And it's very likely Mendenhall added to that without actually doing anything. In the days before the game, there were reports coming from Baltimore about a text message allegedly sent by Mendenhall to Ravens rookie running back Ray Rice, someone he considers a friend. According to those reports, Mendenhall boasted about how he was going to run all over the Baltimore defense.
After the game, Terrell Suggs admitted on a radio show that the Ravens had a bounty on Hines Ward and Mendenhall, and the reasons the Steelers rookie was included stemmed from Mendenhall's comments in the alleged text message.
"There was a lot of talk, even with the text message, and I had nothing to do with any of it," said Mendenhall. "But with all of that stuff out there, I'm sure the Ravens were upset and looking forward to going against me."
And when he says he had nothing to do with the text message, he means it. Mendenhall has been steadfast in denying any involvement, and it doesn't make a whole lot of sense because he's not the trash-talking type.
"I don't want to get into what he said, but the text, I had nothing to do with it," said Mendenhall. "I had to find out about it like everybody else. Somebody told me about it, and I read it in the paper. All of that had nothing to do with me. Anybody who knows me knows that's not my style. For that to be the basis for a lot of animosity towards me, for what reason?
"I didn't send anything. It was crazy. I guess somebody wanted a story and they got a real big story."
The only story Mendenhall wants to focus on right now is his recovery and getting ready for the 2009 season. He has gotten over the initial shock of the injury, the doubts that came along with it, and even the pain has subsided somewhat.
"At first it was like, wow, how did that happen?" said Mendenhall. "My initial worry was whether I'm built for the NFL because in my first game as a starter my shoulder breaks. Outside of that you can't really do anything about it. You have to look forward and be optimistic about it."
And returning to some normalcy is helping Mendenhall move forward. After a few weeks of complete inactivity and then spending time at home with family, Mendenhall is back at the team's complex slowly starting rehab and getting back into the flow of things. He spends a few hours a day there, where he works on strengthening the shoulder and doing some cardio in the weight room. He watches film, sometimes with his fellow running backs in a meeting, sometimes on his own.
"I'm on my own schedule. I do like it," said Mendenhall. "I can do things I need to get done. But it's hard and frustrating not being around teammates, especially on Sunday when you see them playing. That's tough, but I can't do anything about it so I try to enjoy what I can."
Mendenhall has been on the sidelines at Heinz Field and watches the away games from home. It's been a real challenge for him.
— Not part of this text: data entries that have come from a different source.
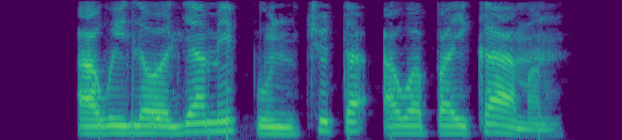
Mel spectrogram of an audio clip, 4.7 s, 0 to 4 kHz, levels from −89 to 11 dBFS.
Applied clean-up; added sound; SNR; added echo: neural mask model Resemble Enhance denoiser.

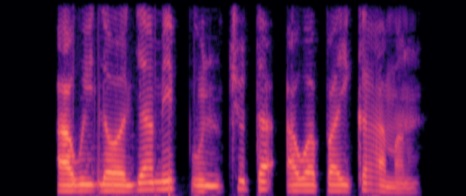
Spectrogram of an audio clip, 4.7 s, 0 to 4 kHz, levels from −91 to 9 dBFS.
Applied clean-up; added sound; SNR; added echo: neural separator model SepFormer WHAM!.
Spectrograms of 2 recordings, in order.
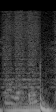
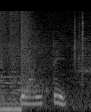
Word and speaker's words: Giyanti: Dalam pelafalan Belanda ia disebut Giyanti, dan secara tertulis ia terbaca sebagai Giyanti.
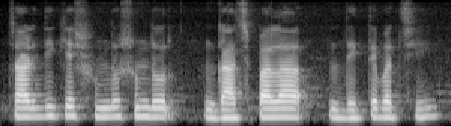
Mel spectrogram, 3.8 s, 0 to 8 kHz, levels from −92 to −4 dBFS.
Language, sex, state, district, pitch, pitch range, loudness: Bengali, male, West Bengal, Cooch Behar, 150 Hz, 145-160 Hz, -19 LUFS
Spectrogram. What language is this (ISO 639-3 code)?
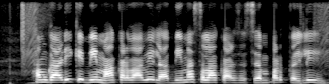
mag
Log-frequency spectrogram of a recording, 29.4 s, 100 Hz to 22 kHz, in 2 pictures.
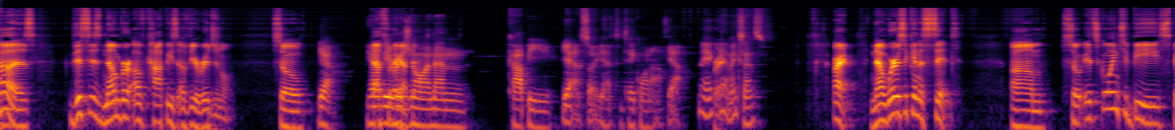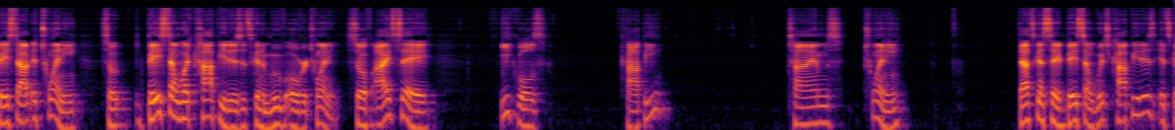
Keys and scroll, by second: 21.1 typing, 23.8 typing, 24.9-26.1 typing, 26.6 Return.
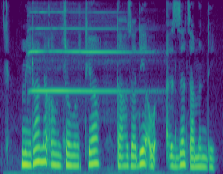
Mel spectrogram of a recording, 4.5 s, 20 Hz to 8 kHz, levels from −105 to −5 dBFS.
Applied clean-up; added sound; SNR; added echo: none; Bowed string instrument; 13 dB; none.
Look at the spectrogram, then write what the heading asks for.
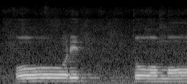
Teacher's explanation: idghamul sa fis ta, diidghamkan sa pada ta maka menjadi uritumuha.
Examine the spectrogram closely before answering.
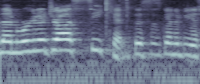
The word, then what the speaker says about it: secant: today we're gonna talk about tangents cousin the secant I know it spelled sick can't that's right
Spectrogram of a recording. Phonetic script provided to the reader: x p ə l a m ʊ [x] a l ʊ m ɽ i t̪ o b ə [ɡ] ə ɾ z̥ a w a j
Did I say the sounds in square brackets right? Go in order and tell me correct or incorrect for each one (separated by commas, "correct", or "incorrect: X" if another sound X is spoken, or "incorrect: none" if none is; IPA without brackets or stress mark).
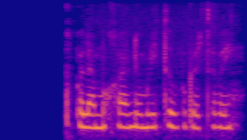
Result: correct, correct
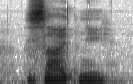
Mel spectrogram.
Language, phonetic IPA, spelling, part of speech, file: Ukrainian, [ˈzadʲnʲii̯], задній, adjective, Uk-задній.ogg
- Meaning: rear, back; posterior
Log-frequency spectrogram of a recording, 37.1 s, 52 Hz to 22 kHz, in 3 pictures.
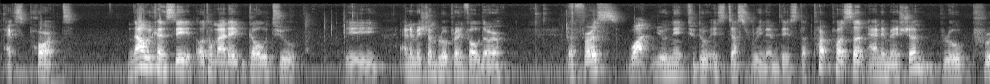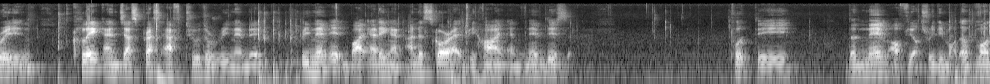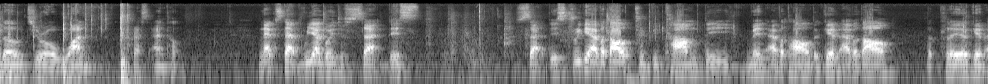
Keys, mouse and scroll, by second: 3.9-5.3 drag, 6.7 click, 13.1 click, 14.3 F2, 15.6 Right, 15.8 Right, 15.9 Right, 16.1 Right, 16.2 Right, 24.0-26.3 typing, 31.3 typing.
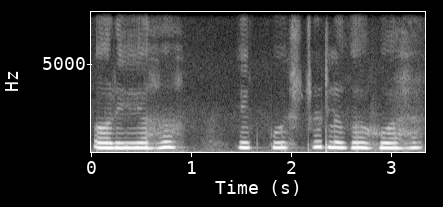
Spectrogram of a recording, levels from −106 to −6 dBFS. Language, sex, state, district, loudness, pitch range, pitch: Hindi, female, Bihar, Patna, -13 LUFS, 280-295 Hz, 290 Hz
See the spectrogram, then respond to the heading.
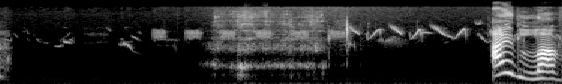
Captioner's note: sip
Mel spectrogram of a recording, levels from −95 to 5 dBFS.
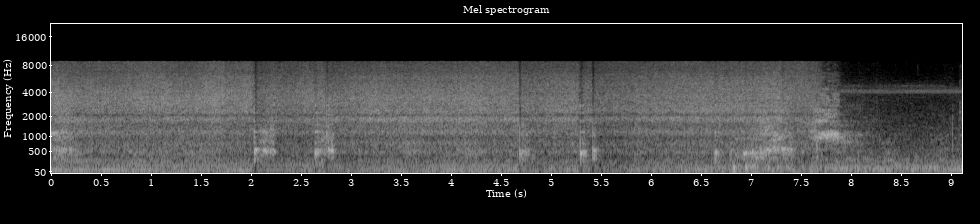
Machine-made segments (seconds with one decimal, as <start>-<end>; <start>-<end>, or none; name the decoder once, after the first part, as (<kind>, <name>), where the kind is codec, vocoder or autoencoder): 4.6-8.2 (vocoder, Vocos)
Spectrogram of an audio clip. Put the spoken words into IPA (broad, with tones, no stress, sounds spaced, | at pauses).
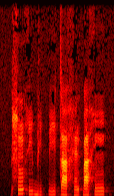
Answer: s ũ˦ h i˧ b i˨ k͡p i˧ t a˧ h ɛ̃˨ k͡p a˧ h ĩ˦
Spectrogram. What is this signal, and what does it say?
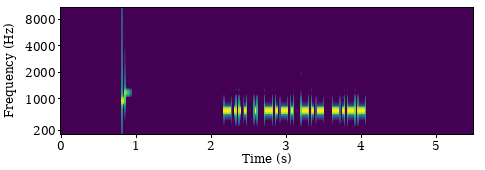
Morse code, heard as a keyed tone, about 36 wpm, 700 Hz. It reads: BECKY
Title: USA Common Names - Max 5 Letters - 35wpm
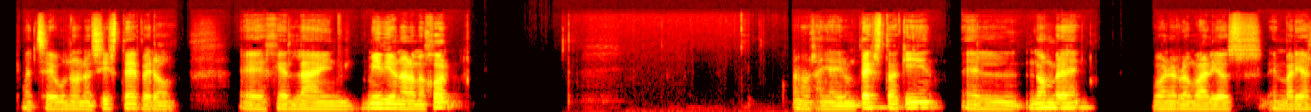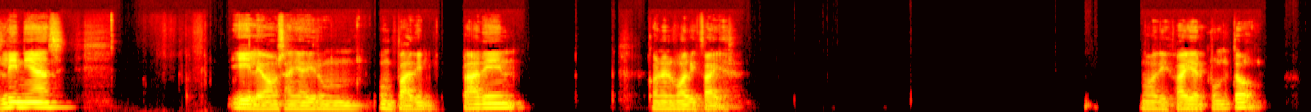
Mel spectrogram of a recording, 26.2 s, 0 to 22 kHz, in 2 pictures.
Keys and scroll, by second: 3.3 alt+shift+Left, 7.9 alt+Return, 21.6 Tab, 23.3 Tab, 24.9 alt+shift+Right.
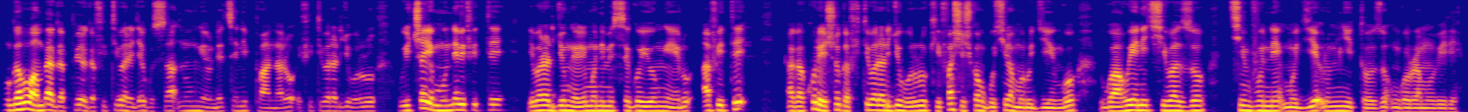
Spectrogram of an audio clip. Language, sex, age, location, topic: Kinyarwanda, female, 25-35, Kigali, health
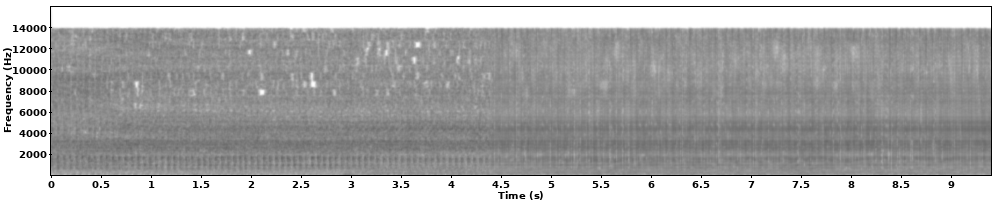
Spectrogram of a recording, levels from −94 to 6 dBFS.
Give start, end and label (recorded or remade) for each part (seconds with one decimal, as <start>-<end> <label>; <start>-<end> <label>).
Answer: 0.0-4.4 recorded; 4.4-9.4 remade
"Being a competitor, it is frustrating," said Mendenhall. "You want to be out there. That's what you are here for, to be out there on Sunday and when you can't it hurts.
"It's rough. It is really rough. There is nothing you can do about it. You aren't able to experience the same kind of camaraderie and go to battle with these guys. You can't practice and you aren't out there on Sunday playing, so you do feel kind of isolated."
And while he sits alone in the training room and wishes he was with his teammates in meetings, he still manages to stay upbeat.
"I know next year, I'll be 22 and still have a long career ahead of me," Mendenhall said. "I try to look at the positives. I believe everything happens for a reason. I can't go back and change it now. I have to look forward."